When Jack Dickinson, operator of a resort just a long cast from famous Montauk Point, became addicted to surf casting he threw everything but his wife's tableware into the waves for two years. Then he hung up his tackle with a perfect record: no fish, no strikes. Wolff once knew a surf caster who caught no fish in seven years. Finally he caught a striped bass, whereupon he quit surf casting, deeply offended.
This paucity of fish causes rumbles on the beaches. When the North Carolina channel bass run is on, fishermen stand shoulder to shoulder, slinging their lures in whistling arcs and nobody is anybody else's friend. It is a convention of tomcats.
"Hey, Buddy, will you watch your aim? I only got two ears!"
"You're over my line again."
And that universal admonition: "Would ya mind?"
Surf Caster Bill Dillon, who runs a fisherman's motel at the water's edge in Buxton, N.C., remembers the dog that came wagging up to this frenetic conga line at the height of a run. Within seconds, the dog had a No. 4 hook in his ear. Down the beach ran the dog, barking bloody murder, with ex-Marine Dillon in pursuit. The rod bent into a perfect parabola, and the fisherman reeled frantically, the trace of a mad smile at the corners of his mouth. One hundred yards down the beach, Dillon tackled the dog, and removed the lure. Nowadays the question is still debated in Buxton: Should the fisherman have tightened down on his drag, or should he have given the dog free spool and played him a little? It is an intriguing angling question, but one which, alas, will never be answered; the dog has not returned to the beach.
Surf casters come from miles around, sometimes materializing out of nowhere, at the first signs of fish in the surf. Try this experiment. Go to the loneliest, most remote beach you can find, and begin casting. Suddenly you will feel the eyes—looking through sand grass, peering from the tiny beach shacks. Get a fish on, and the owners of the eyes will come barreling down the beach like a troop of Indians, shouting and zinging their lures through the air while they are still 50 yards from the water.
A man who makes outdoor movies brought three dead striped bass to Shinnecock, Long Island for a surf-fishing picture. With the aid of a skin-diver yanking and pulling at them from below, the dead bass were made to look like fighting stripers in the surf. None of this dismayed the avalanche of surf casters who rushed to the scene. They saw: a) a fisherman with a bent rod; and b) a striped bass fighting in the surf. Says the moviemaker: "It didn't do a bit of good to explain. I said, 'Look they're dead!' I said, 'Can't you see the skin-diver out there?' I said, 'This is all a fake!' And all those guys did was ask me who I was kidding. I swear, as soon as I moved a footstep, there would be one of those nuts standing in my old footprint, casting."

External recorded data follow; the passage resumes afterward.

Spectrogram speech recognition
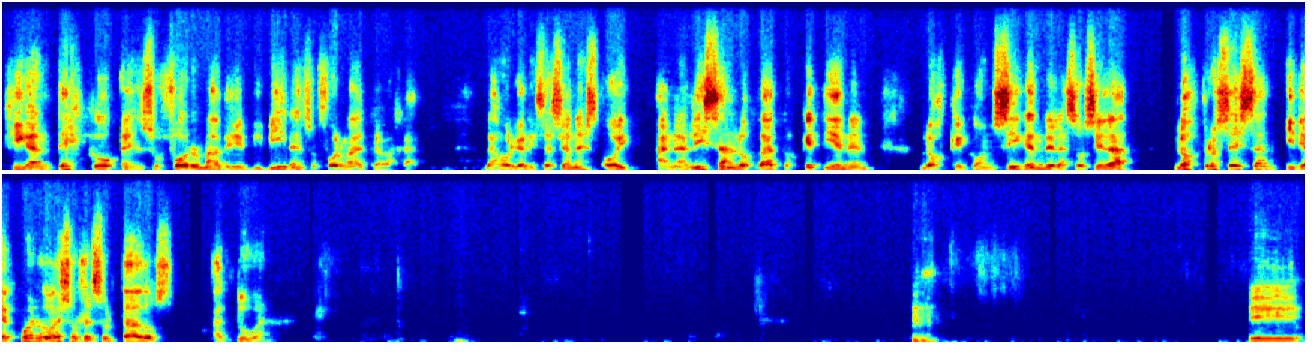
gigantesco en su forma de vivir, en su forma de trabajar. Las organizaciones hoy analizan los datos que tienen, los que consiguen de la sociedad, los procesan y de acuerdo a esos resultados actúan. Eh,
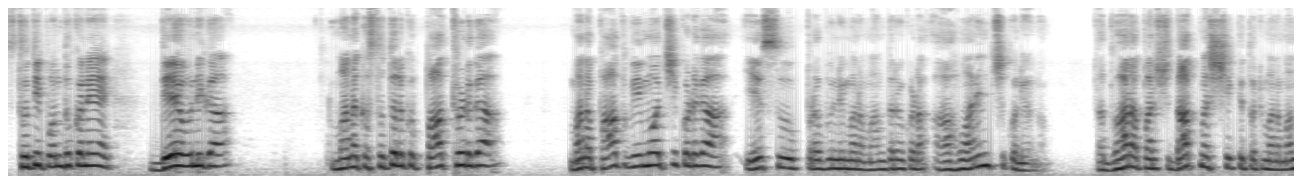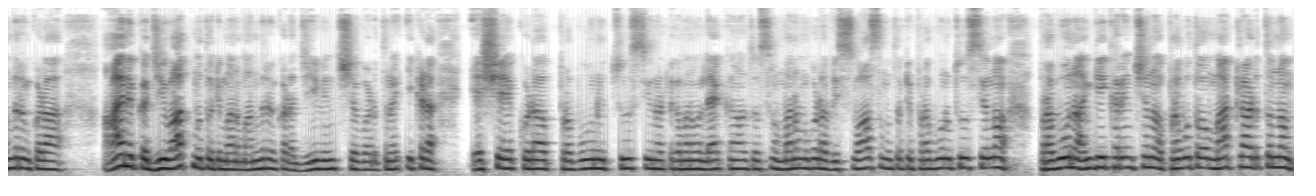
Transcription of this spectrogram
స్థుతి పొందుకునే దేవునిగా మనకు స్థుతులకు పాత్రుడుగా మన పాప విమోచకుడుగా యేసు ప్రభుని మనం అందరం కూడా ఆహ్వానించుకొని ఉన్నాం. తద్వారా పరిశుద్ధాత్మ శక్తితోటి మనం అందరం కూడా ఆయన యొక్క జీవాత్మతోటి మనం అందరం కూడా జీవించబడుతున్నాం. ఇక్కడ యశే కూడా ప్రభువును చూసినట్లుగా మనం లేఖనాలు చూస్తున్నాం. మనం కూడా విశ్వాసంతోటి ప్రభువును చూస్తున్నాం. ప్రభువును అంగీకరించున్నాం. ప్రభుతో మాట్లాడుతున్నాం.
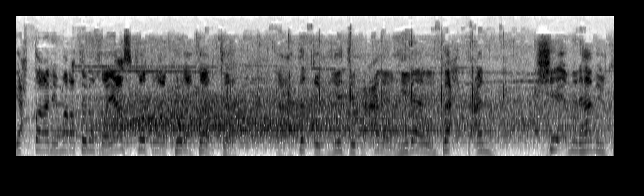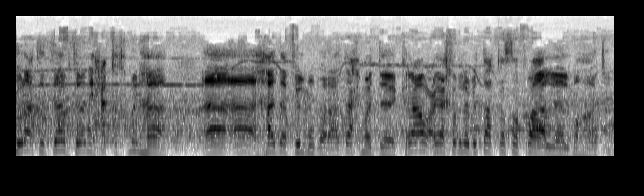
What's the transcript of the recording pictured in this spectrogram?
قحطاني مرة أخرى. يسقط وكرة ثابتة. أعتقد يجب على الهلال البحث عن شيء من هذه الكرات الثابتة أن يحقق منها هدف المباراة. أحمد كراوع يأخذ له بطاقة صفراء المهاجم.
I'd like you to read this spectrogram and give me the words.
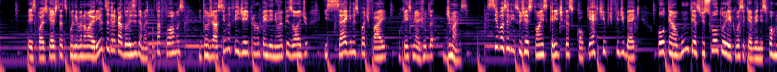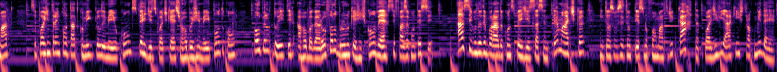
Esse podcast está disponível na maioria dos agregadores e demais plataformas, então já assina o feed aí para não perder nenhum episódio e segue no Spotify, porque isso me ajuda demais. Se você tem sugestões, críticas, qualquer tipo de feedback ou tem algum texto de sua autoria que você quer ver nesse formato, você pode entrar em contato comigo pelo e-mail contosperdidospodcast.gmail.com ou pelo Twitter, arroba garofalobruno, que a gente conversa e faz acontecer. A segunda temporada do Contos Perdidos está sendo temática, então se você tem um texto no formato de carta, pode enviar que a gente troca uma ideia.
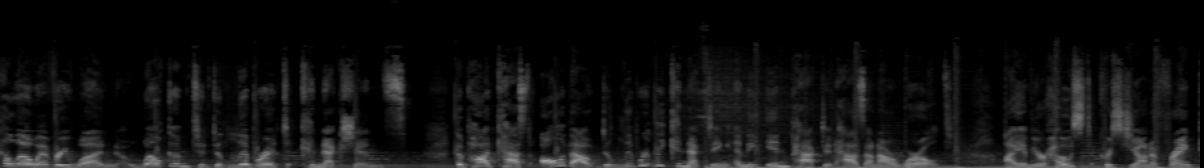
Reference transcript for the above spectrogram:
Hello, everyone. Welcome to Deliberate Connections, the podcast all about deliberately connecting and the impact it has on our world. I am your host, Christiana Frank,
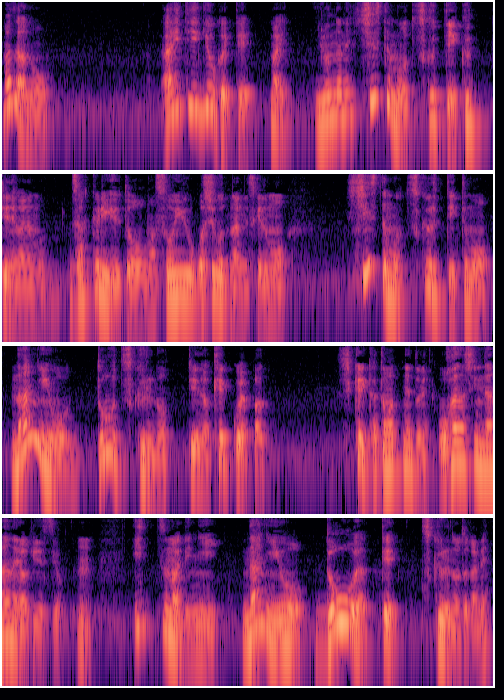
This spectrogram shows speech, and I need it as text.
まずあの IT 業界って、まあ、いろんなねシステムを作っていくっていうのがねざっくり言うと、まあ、そういうお仕事なんですけどもシステムを作るって言っても何をどう作るのっていうのは結構やっぱしっかり固まってないとねお話にならないわけですよ、うん、いつまでに何をどうやって作るのとかね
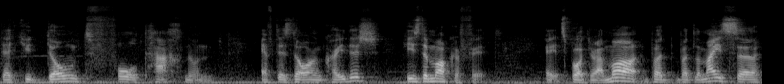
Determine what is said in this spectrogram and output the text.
that you don't fall tachnun if there's no Aron Kodesh, he's the mocker fit. It's brought Ramah, but but Lamaisa,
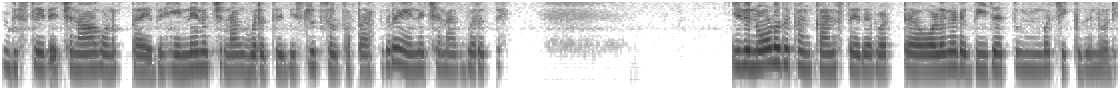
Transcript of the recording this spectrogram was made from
ಬಿಸಿಲಿದೆ ಚೆನ್ನಾಗಿ ಒಣಗ್ತಾ ಇದೆ, ಎಣ್ಣೆನೂ ಚೆನ್ನಾಗಿ ಬರುತ್ತೆ, ಬಿಸಿಲಿಗೆ ಸ್ವಲ್ಪ ಹೊತ್ತು ಹಾಕಿದ್ರೆ ಎಣ್ಣೆ ಚೆನ್ನಾಗಿ ಬರುತ್ತೆ. ಇದು ನೋಡೋದಕ್ಕೆ ಹಂಗೆ ಕಾಣಿಸ್ತಾ ಇದೆ, ಬಟ್ ಒಳಗಡೆ ಬೀಜ ತುಂಬ ಚಿಕ್ಕದು ನೋಡಿ.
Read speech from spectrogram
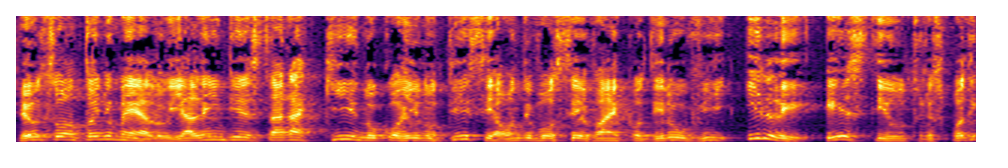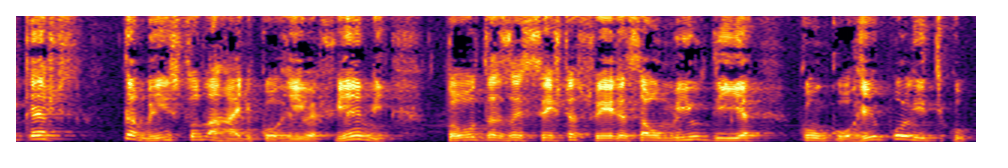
Eu sou Antônio Melo e além de estar aqui no Correio Notícia, onde você vai poder ouvir e ler este e outros podcasts, também estou na Rádio Correio FM todas as sextas-feiras ao meio-dia com o Correio Político.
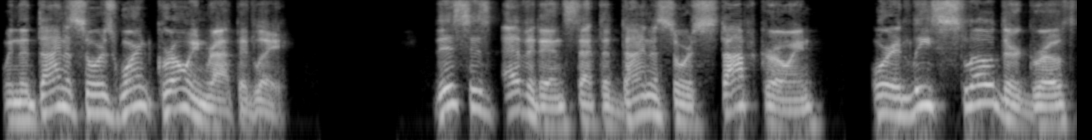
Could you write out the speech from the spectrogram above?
when the dinosaurs weren't growing rapidly. This is evidence that the dinosaurs stopped growing or at least slowed their growth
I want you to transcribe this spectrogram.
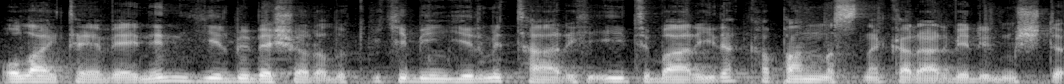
Olay TV'nin 25 Aralık 2020 tarihi itibariyle kapanmasına karar verilmişti.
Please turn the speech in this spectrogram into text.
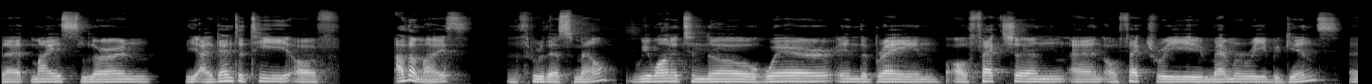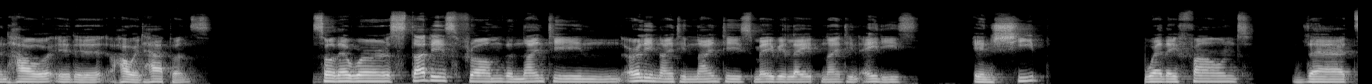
that mice learn the identity of other mice through their smell. We wanted to know where in the brain olfaction and olfactory memory begins and how it, how it happens. So there were studies from the 19, early 1990s, maybe late 1980s in sheep where they found that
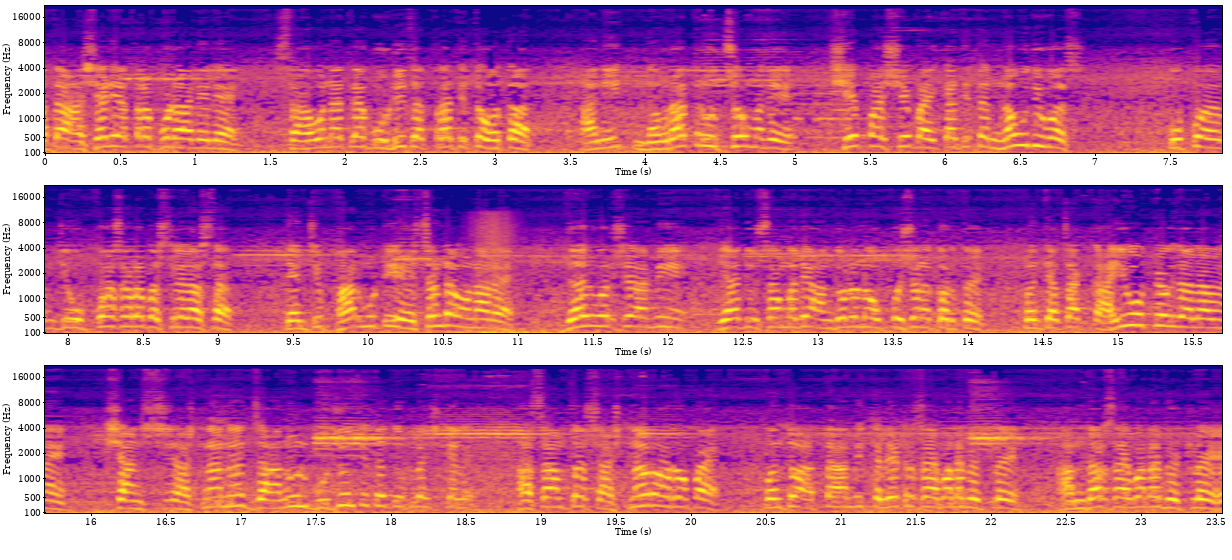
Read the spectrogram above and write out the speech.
आता आषाढी यात्रा पुढे आलेली आहे. श्रावणातल्या गुढी जत्रा तिथं होतात. आणि नवरात्र उत्सवमध्ये शे पाचशे बायका तिथं नऊ दिवस उप म्हणजे उपवासाला बसलेल्या असतात. त्यांची फार मोठी हेळसंडा होणार आहे. दरवर्षी आम्ही या दिवसामध्ये आंदोलन उपोषण करतोय पण त्याचा काही उपयोग झालेला नाही. शासनानं जाणून बुजून तिथं दुर्लक्ष केलं असा आमचा शासनावर आरोप आहे. पण तो आता आम्ही कलेक्टर साहेबांना भेटलोय आमदार साहेबांना भेटलोय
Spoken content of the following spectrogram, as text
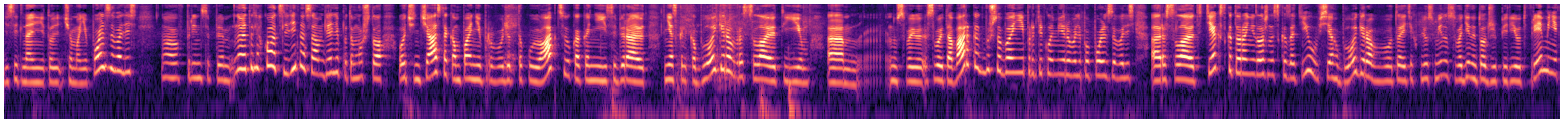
действительно они то, чем они пользовались. А, в принципе. Ну, это легко отследить на самом деле, потому что очень часто компании проводят такую акцию, как они собирают несколько блогеров, рассылают им эм, ну, свой, свой товар, как бы, чтобы они прорекламировали, попользовались, э, рассылают текст, который они должны сказать, и у всех блогеров вот этих плюс-минус в один и тот же период времени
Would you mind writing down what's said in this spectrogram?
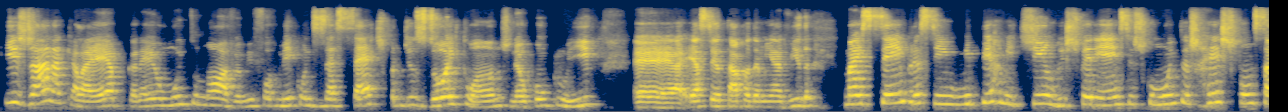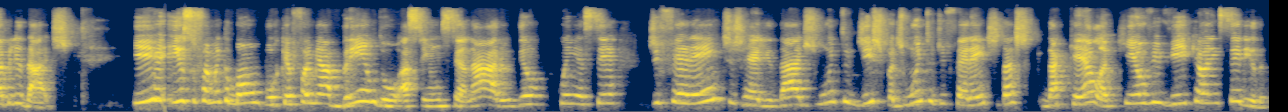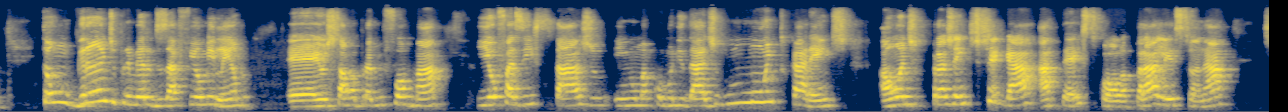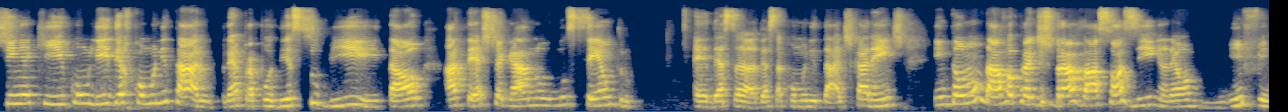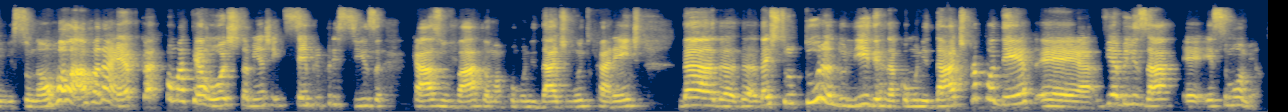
E já naquela época, né, eu muito nova, eu me formei com 17 para 18 anos, né, eu concluí é, essa etapa da minha vida, mas sempre assim me permitindo experiências com muitas responsabilidades. E isso foi muito bom, porque foi me abrindo assim um cenário de eu conhecer diferentes realidades muito díspares, muito diferentes das, daquela que eu vivi que eu era inserida. Então, um grande primeiro desafio, eu me lembro, é, eu estava para me formar e eu fazia estágio em uma comunidade muito carente, aonde para a gente chegar até a escola para lecionar, tinha que ir com o líder comunitário, né, para poder subir e tal, até chegar no, no centro é, dessa, dessa comunidade carente. Então, não dava para desbravar sozinha, né? Enfim, isso não rolava na época, como até hoje também a gente sempre precisa, caso vá para uma comunidade muito carente, da, da, da, estrutura do líder da comunidade para poder é, viabilizar é, esse momento.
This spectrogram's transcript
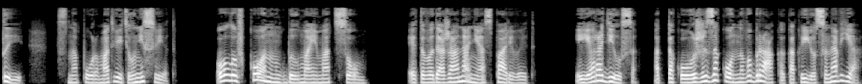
ты», — с напором ответил Несвет. «Олаф Конунг был моим отцом. Этого даже она не оспаривает. И я родился от такого же законного брака, как ее сыновья.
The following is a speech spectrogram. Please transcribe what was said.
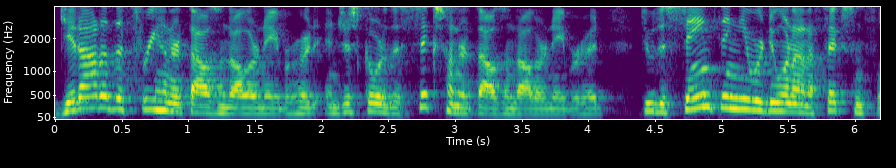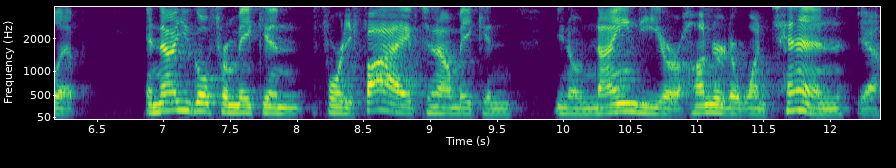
Get out of the $300,000 neighborhood and just go to the $600,000 neighborhood. Do the same thing you were doing on a fix and flip. And now you go from making 45 to now making, you know, 90 or 100 or 110 Yeah.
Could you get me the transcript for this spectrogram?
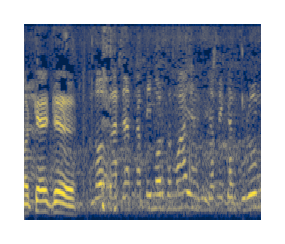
Oke, oke. Untuk ngadat ke timur semua yang sudah pegang burung.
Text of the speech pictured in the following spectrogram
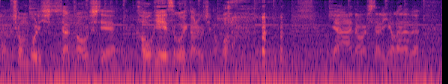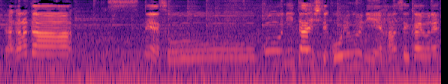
あのしょんぼりした顔して顔芸すごいからうちの子。いやーどうしたらいいのかな。なかなかねそこに対してこういう風に反省会をね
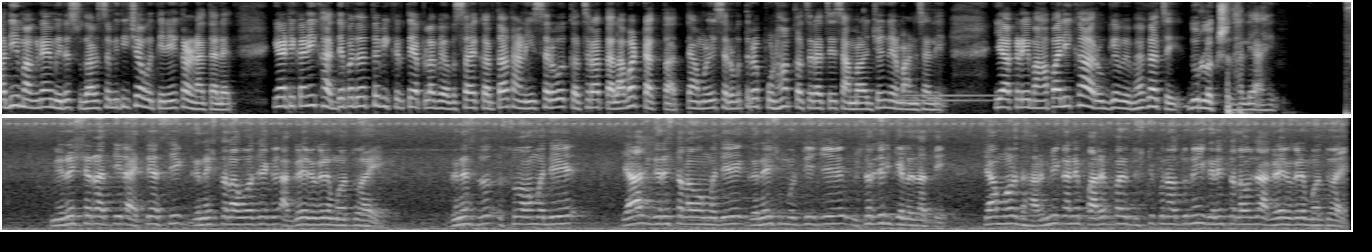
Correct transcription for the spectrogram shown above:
आदी मागण्या मिरज सुधार समितीच्या वतीने करण्यात आल्यात. या ठिकाणी खाद्यपदार्थ विक्रेते आपला व्यवसाय करतात आणि सर्व कचरा तलावात टाकतात. त्यामुळे सर्वत्र पुन्हा कचऱ्याचे साम्राज्य निर्माण झाले. याकडे महापालिका आरोग्य विभागाचे दुर्लक्ष झाले आहे. मिरज शहरातील ऐतिहासिक गणेश तलावाचं एक आगळे वेगळे महत्त्व आहे. गणेशोत्सवामध्ये याच गणेश तलावामध्ये गणेश मूर्तीचे विसर्जन केलं जाते. त्यामुळे धार्मिक आणि पारंपरिक दृष्टिकोनातूनही गणेश तलावाचे आगळे वेगळे महत्त्व आहे.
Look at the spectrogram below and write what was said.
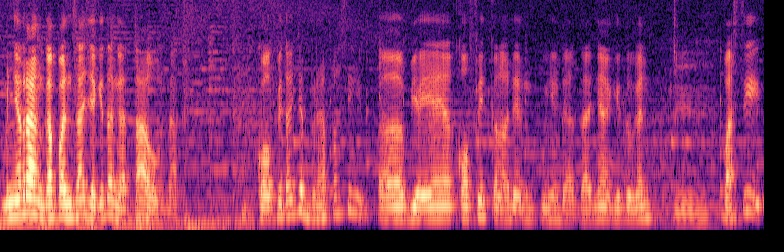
menyerang kapan saja kita nggak tahu. Nah, COVID aja berapa sih eh, biaya COVID kalau ada yang punya datanya gitu kan? Iya. pasti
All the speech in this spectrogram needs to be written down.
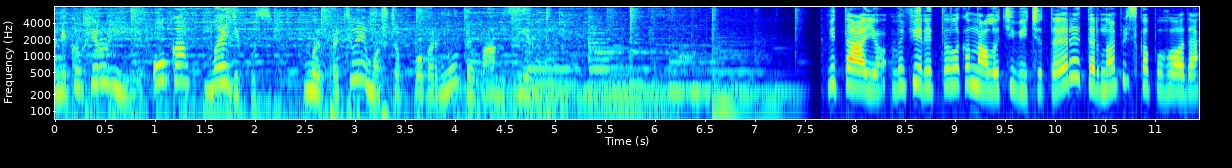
мікрохірургії ока Медікус. Ми працюємо, щоб повернути вам зір. Вітаю в ефірі телеканалу ТВ 4 Тернопільська погода.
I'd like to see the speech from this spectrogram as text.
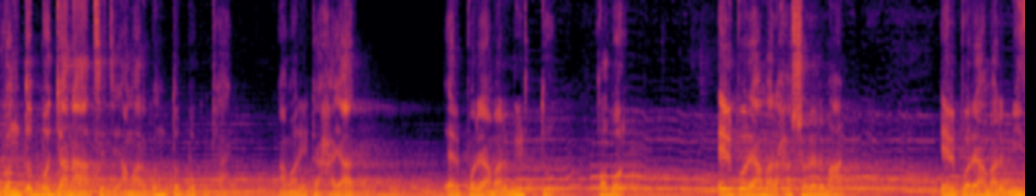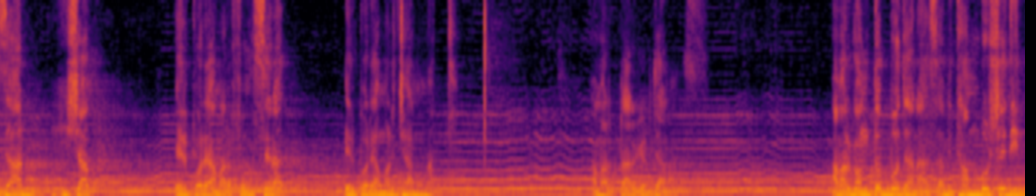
গন্তব্য জানা আছে যে আমার গন্তব্য কোথায়? আমার এটা হায়াত, এরপরে আমার মৃত্যু, কবর, এরপরে আমার হাসরের মাঠ, এরপরে আমার মিজান, হিসাব, এরপরে আমার ফুলসেরাত, এরপরে আমার জান্নাত। আমার টার্গেট জানা আছে। আমার গন্তব্য জানা আছে। আমি থামবো সেদিন,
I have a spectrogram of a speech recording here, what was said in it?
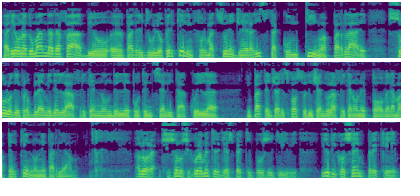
arriva una domanda da Fabio, eh, padre Giulio, perché l'informazione generalista continua a parlare solo dei problemi dell'Africa e non delle potenzialità? Quel, in parte hai già risposto dicendo l'Africa non è povera, ma perché non ne parliamo? Allora, ci sono sicuramente degli aspetti positivi. Io dico sempre che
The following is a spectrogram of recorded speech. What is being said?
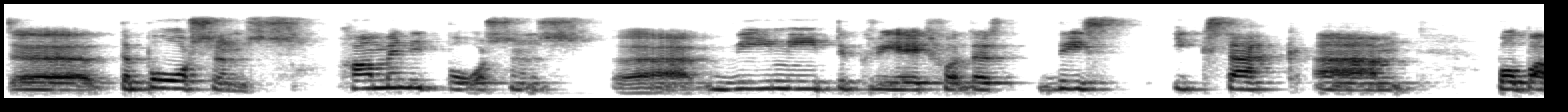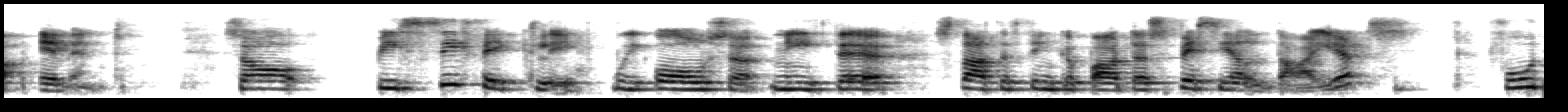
the, the portions, how many portions uh, we need to create for this, this exact um, pop-up event. So specifically, we also need to start to think about the special diets, food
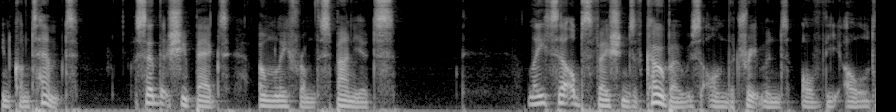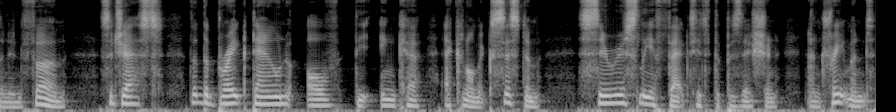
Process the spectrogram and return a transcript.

Off Cape Cod, a fisherman who will here be identified as Dick Dementia was skulking along the beaches looking for fish. On the end of his line was a rigged eel, an efficient lure for bass. Dick Dementia saw a fisherman hook a bass; he ran to the shore and flung his bait seaward. One of the hooks caught in the lip of the fisherman, leaving the poor man bloodied and eel-draped. Dementia, a gentleman, rushed the victim to a doctor, who removed the hook and took several stitches. After the operation Dementia asked the suffering fisherman: "Did you save my eel?" The victim handed over the bloody bait, and these two typical surf fishermen went back to the beach together.
It is not absolutely necessary to be so maniacal about surf casting. There are, here and there, fishermen who simply look for signs of feeding fish in the surf, and, if they see nothing, return home. In the shadow of the Hatteras Lighthouse, local fishermen sit on the dunes for days at a time. There is a man in New York City who sets his alarm clock for the morning tide, piles into his car wearing slippers and a robe, and drives up and down the Rockaways looking for signs of feeding fish. This wraith may be seen, like Hamlet's ghost, almost any night. If he spots action he slips into waders and casting shirt, and races down to the sea. Expert surf fishermen spend far more time looking for signs of fish—circling gulls, phosphorescent spurts of moving fish in the waves, schools of bait fish which will attract big prey—than they do in the actual fishing.